Skip to content
NewsCoinbaseSEC

Coinbase Shares Fall as Exchange Prepares for Battle With SEC

The outcome of the investigation remains uncertain, but it is likely to have significant implications for Coinbase and the broader cryptocurrency industry.

Brian Armstrong, CEO, Coinbase (Image: TechCrunch/Flickr-Creative Commons)

Table of Contents

Share prices of Coinbase Global, the largest cryptocurrency exchange in the United States, have taken a hit with analysts downgrading the company's rating and reducing its price target.

The company is facing a potential legal battle with the Securities and Exchange Commission (SEC) after receiving a Wells Notice last week. Multiple Coinbase products are coming under regulatory scrutiny, including an unidentified portion of listed digital assets, Coinbase Earn, Coinbase Prime, and Coinbase Wallet.

The SEC told Coinbase that they found potential violations of security laws but when the crypto exchange asked the regulatory body to identify the specific assets in question, the SEC declined.

The SEC previously issued Coinbase a Wells Notice in 2021, claiming that its "lend" product was a security as it allows users to earn interest by lending out their crypto. Coinbase eventually cancelled the launch of the product.

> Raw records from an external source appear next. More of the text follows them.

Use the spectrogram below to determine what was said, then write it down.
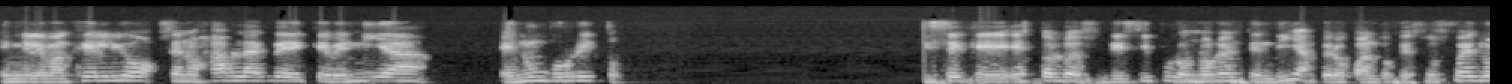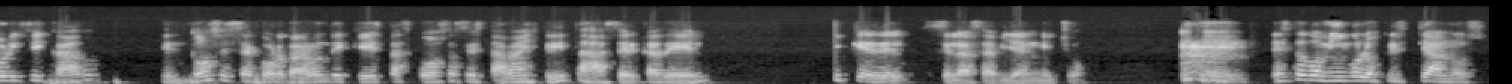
En el Evangelio se nos habla de que venía en un burrito. Dice que esto los discípulos no lo entendían, pero cuando Jesús fue glorificado, entonces se acordaron de que estas cosas estaban escritas acerca de él y que se las habían hecho. Este domingo los cristianos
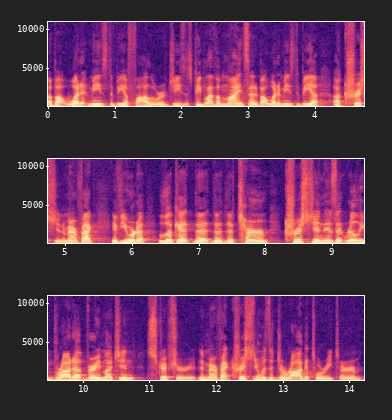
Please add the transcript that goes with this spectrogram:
about what it means to be a follower of Jesus. People have a mindset about what it means to be a, a Christian. As a matter of fact, if you were to look at the, the, the term, Christian isn't really brought up very much in Scripture. As a matter of fact, Christian was a derogatory term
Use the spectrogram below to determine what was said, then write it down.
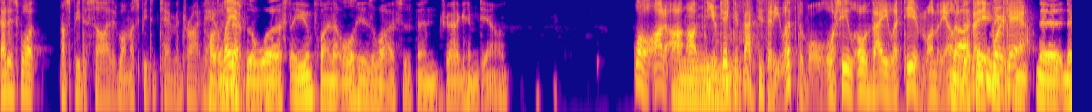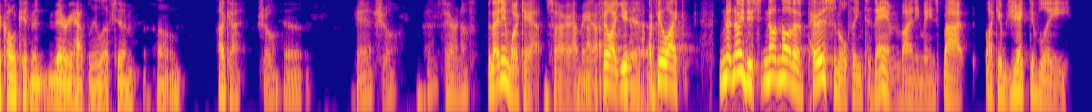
That is what must be decided, what must be determined right now. Hold on, Liam, best of the worst. Are you implying that all his wives have been dragging him down? Well, I, I, I, the objective Mm. fact is that he left them all, or she, or they left him, one or the other. I they didn't work Nic- out. No, Nicole Kidman very happily left him. Um, Okay, sure. Yeah. Yeah, sure. Fair enough. But they didn't work out. So I mean, I feel like you. yeah. I feel like no, no, just not not a personal thing to them by any means, but like objectively,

Related: Coinbase Gets Wells Notice, CEO Sells Stock

A Wells Notice informs a company that SEC staff have recommended that the SEC should take enforcement action for security law violation, but is not a formal charge, nor does it necessarily mean a charge will be carried out.

COIN Stock Tanks

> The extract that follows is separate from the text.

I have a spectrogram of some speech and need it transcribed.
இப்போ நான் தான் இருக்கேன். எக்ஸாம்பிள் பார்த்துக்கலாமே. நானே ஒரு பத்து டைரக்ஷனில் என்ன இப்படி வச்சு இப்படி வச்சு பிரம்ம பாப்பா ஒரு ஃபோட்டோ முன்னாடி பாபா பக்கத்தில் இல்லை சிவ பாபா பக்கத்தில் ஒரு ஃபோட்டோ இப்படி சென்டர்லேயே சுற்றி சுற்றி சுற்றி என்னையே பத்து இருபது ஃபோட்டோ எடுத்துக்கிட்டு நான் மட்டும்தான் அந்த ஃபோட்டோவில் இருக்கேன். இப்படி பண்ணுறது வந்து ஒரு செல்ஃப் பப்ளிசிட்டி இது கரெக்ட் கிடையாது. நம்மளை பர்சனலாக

This news and worries about its potential impact on the company's revenue caused a sharp decline in Coinbase's (COIN) shares and analyst estimates – Barclays downgraded their rating to equal-weight and reduced the price target from $86 to $70, while Oppenheimer and TD Cowen also downgraded the stock last week. Jefferies analyst Christopher John Danely lowered his price target for Coinbase from $230 to $220. The stock currently sits at US$62.54, or about 18% down in the past 5 days.

Despite these challenges, some investors remain optimistic about Coinbase's long-term prospects, citing its strong brand and user base, as well as its recent acquisition of Skew, a data analytics platform for cryptocurrency derivatives.

One of them is Ark Invest's Cathie Wood, who resumed COIN stock on Thursday and Friday, after selling $13.5 million worth earlier in the week at an average price of $83.

COIN has a market capitalization of $15.7 billion. The company’s earnings growth last year was -182.78%, amid crypto winter. However, the reversal in the crypto industry's fortunes this year has provided a boost to company’s earnings, with a growth rate of +66.81% in 2023.

SEC Takes Aim at Crypto

Coinbase isn't the only industry player caught in the SEC's crosshairs. The agency has been at loggerheads with the crypto space and has recently been playing its hand for all to see.

It issued a Well Notice to BUSD issuer Paxos, alleging that BUSD is an unregistered security as the SEC declared that crypto staking services violate security laws.

The SEC also sued Tron founder Justin Sun last week for offering TRX and BTT as investments through multiple unregistered “bounty programs."

The SEC also served SushiSwap and its "head chef" Jared Grey with subpoenas on March 21st. SushiSwap is now looking to establish a $3M legal fund to defend itself against the SEC's allegations.

Related: Lessons from the Recent US Government Actions Against Coinbase, Do Kwon & Justin Sun


The world of Web3 can be quite a whirlwind. Whether it’s crypto news in Singapore, South East Asia or even across the globe, we understand how busy the industry is keeping you, so we kindly send out three newsletters each week:

  • BlockBeat for a wrap-up of the week’s digital assets news
  • Blockhead Brief for weekend happenings as well as what to look forward to in the week ahead
  • Business Bulletin for macroeconomic updates and industry developments.

To avoid FOMO and access member-only features, click here to subscribe for FREE.


Latest

Hong Kong Cracks Down on Worldcoin's Data Collection Practices

Hong Kong Cracks Down on Worldcoin's Data Collection Practices

Authorities found that Worldcoin failed to adequately inform users about the collection of their personal data and did not obtain their informed consent. Worldcoin also retained user data for extended periods beyond what was necessary and did not provide a Chinese translation of its privacy policy.